What the task requires: What is needed is a word-for-word copy of every record below, minus the pictures.

Study material:
• • • • • • •
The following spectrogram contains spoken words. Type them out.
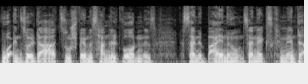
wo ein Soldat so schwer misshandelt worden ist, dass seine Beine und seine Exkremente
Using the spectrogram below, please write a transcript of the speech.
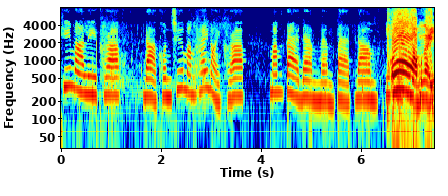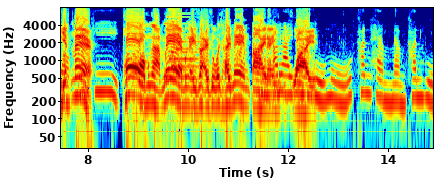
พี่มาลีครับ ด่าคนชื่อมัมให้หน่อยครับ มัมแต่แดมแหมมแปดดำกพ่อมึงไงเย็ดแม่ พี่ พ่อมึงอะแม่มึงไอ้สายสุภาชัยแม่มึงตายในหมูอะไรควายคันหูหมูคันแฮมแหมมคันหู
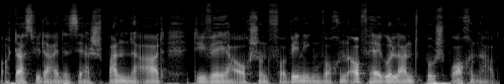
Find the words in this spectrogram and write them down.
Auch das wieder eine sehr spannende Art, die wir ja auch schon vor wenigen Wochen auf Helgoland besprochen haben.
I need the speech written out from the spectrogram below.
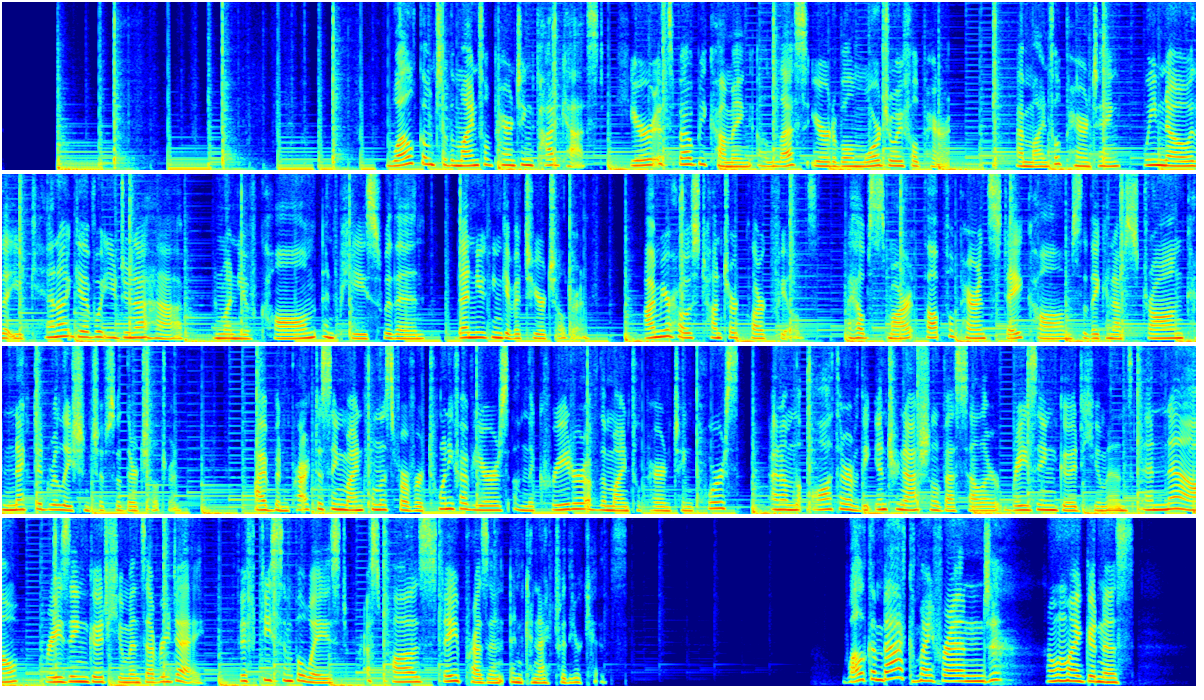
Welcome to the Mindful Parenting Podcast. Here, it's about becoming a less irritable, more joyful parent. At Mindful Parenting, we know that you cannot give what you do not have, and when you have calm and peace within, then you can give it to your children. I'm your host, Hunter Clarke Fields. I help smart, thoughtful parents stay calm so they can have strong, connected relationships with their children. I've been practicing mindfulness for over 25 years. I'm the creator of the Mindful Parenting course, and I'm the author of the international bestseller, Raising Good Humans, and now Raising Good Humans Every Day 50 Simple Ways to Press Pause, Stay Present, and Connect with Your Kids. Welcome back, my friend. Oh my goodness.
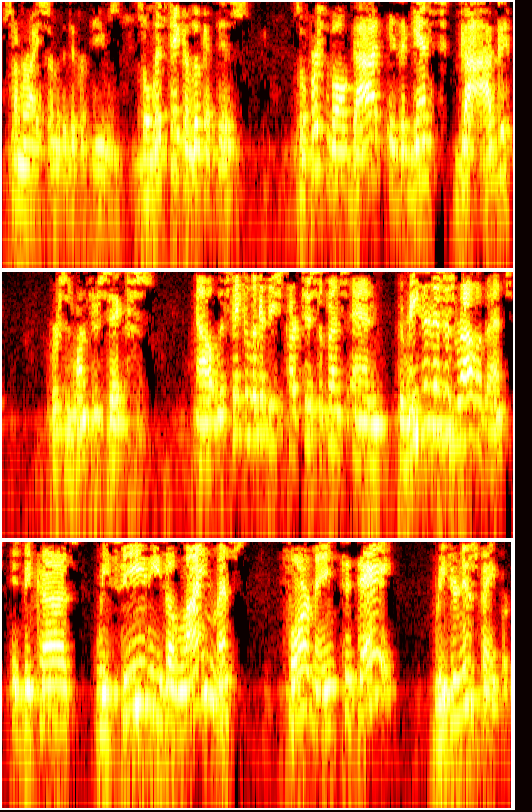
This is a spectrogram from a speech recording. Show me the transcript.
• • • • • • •
Answer for this exercise:
The following spectrogram contains spoken words. Type them out.
wo ein Soldat so schwer misshandelt worden ist, dass seine Beine und seine Exkremente
Using the spectrogram below, please write a transcript of the speech.
พี่มาลีครับ ด่าคนชื่อมัมให้หน่อยครับ มัมแต่แดมแหมมแปดดำกพ่อมึงไงเย็ดแม่ พี่ พ่อมึงอะแม่มึงไอ้สายสุภาชัยแม่มึงตายในหมูอะไรควายคันหูหมูคันแฮมแหมมคันหู
Find the words in this spectrogram and write them down.
Auch das wieder eine sehr spannende Art, die wir ja auch schon vor wenigen Wochen auf Helgoland besprochen haben.
I need the speech written out from the spectrogram below.
Welcome to the Mindful Parenting Podcast. Here, it's about becoming a less irritable, more joyful parent. At Mindful Parenting, we know that you cannot give what you do not have, and when you have calm and peace within, then you can give it to your children. I'm your host, Hunter Clarke Fields. I help smart, thoughtful parents stay calm so they can have strong, connected relationships with their children. I've been practicing mindfulness for over 25 years. I'm the creator of the Mindful Parenting course, and I'm the author of the international bestseller, Raising Good Humans, and now Raising Good Humans Every Day 50 Simple Ways to Press Pause, Stay Present, and Connect with Your Kids. Welcome back, my friend. Oh my goodness.
This is a spectrogram from a speech recording. Show me the transcript.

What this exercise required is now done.